### EXERCISE OBJECTIVE
In your copy of the data, omit the pictures and keep all else exactly as given.

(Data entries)
>>>
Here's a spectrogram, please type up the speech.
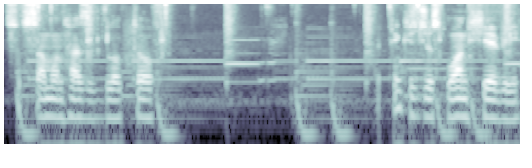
So someone has it blocked off. I think it's just one heavy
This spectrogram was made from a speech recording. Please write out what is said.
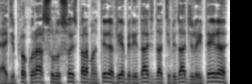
é de procurar soluções para manter a viabilidade da atividade leiteira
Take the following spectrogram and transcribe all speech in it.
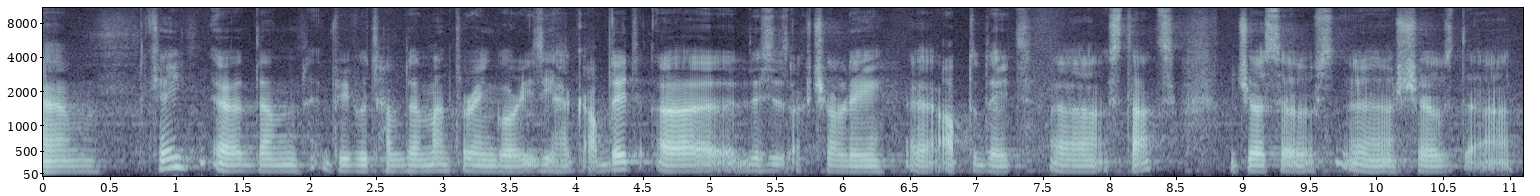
Um, okay, uh, then we would have the mentoring or Easy Hack update. Uh, this is actually uh, up-to-date uh, stats, which also uh, shows that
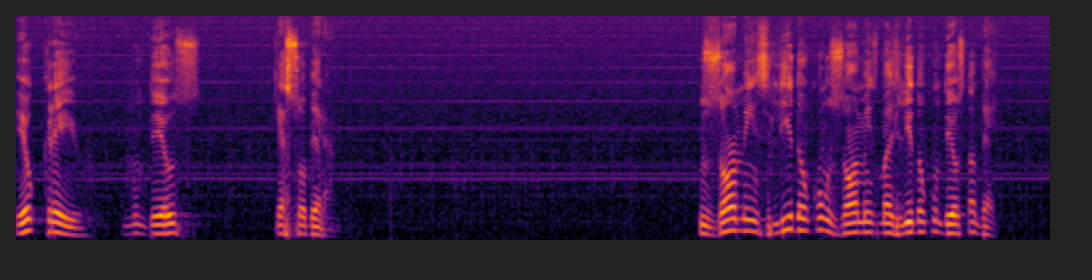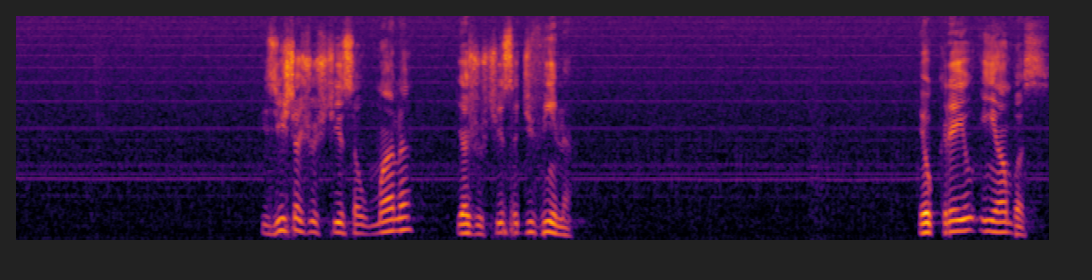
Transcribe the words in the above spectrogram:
Eu creio num Deus que é soberano. Os homens lidam com os homens, mas lidam com Deus também. Existe a justiça humana e a justiça divina. Eu creio em ambas.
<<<
### EXPECTED ANSWER
Here's a spectrogram, please type up the speech.
So someone has it blocked off. I think it's just one heavy
This spectrogram was made from a speech recording. Please write out what is said.
é de procurar soluções para manter a viabilidade da atividade leiteira
Take the following spectrogram and transcribe all speech in it.
Um, okay, uh, then we would have the mentoring or Easy Hack update. Uh, this is actually uh, up-to-date uh, stats, which also uh, shows that
Transcribe the words in the above spectrogram:
Eu creio num Deus que é soberano. Os homens lidam com os homens, mas lidam com Deus também. Existe a justiça humana e a justiça divina. Eu creio em ambas.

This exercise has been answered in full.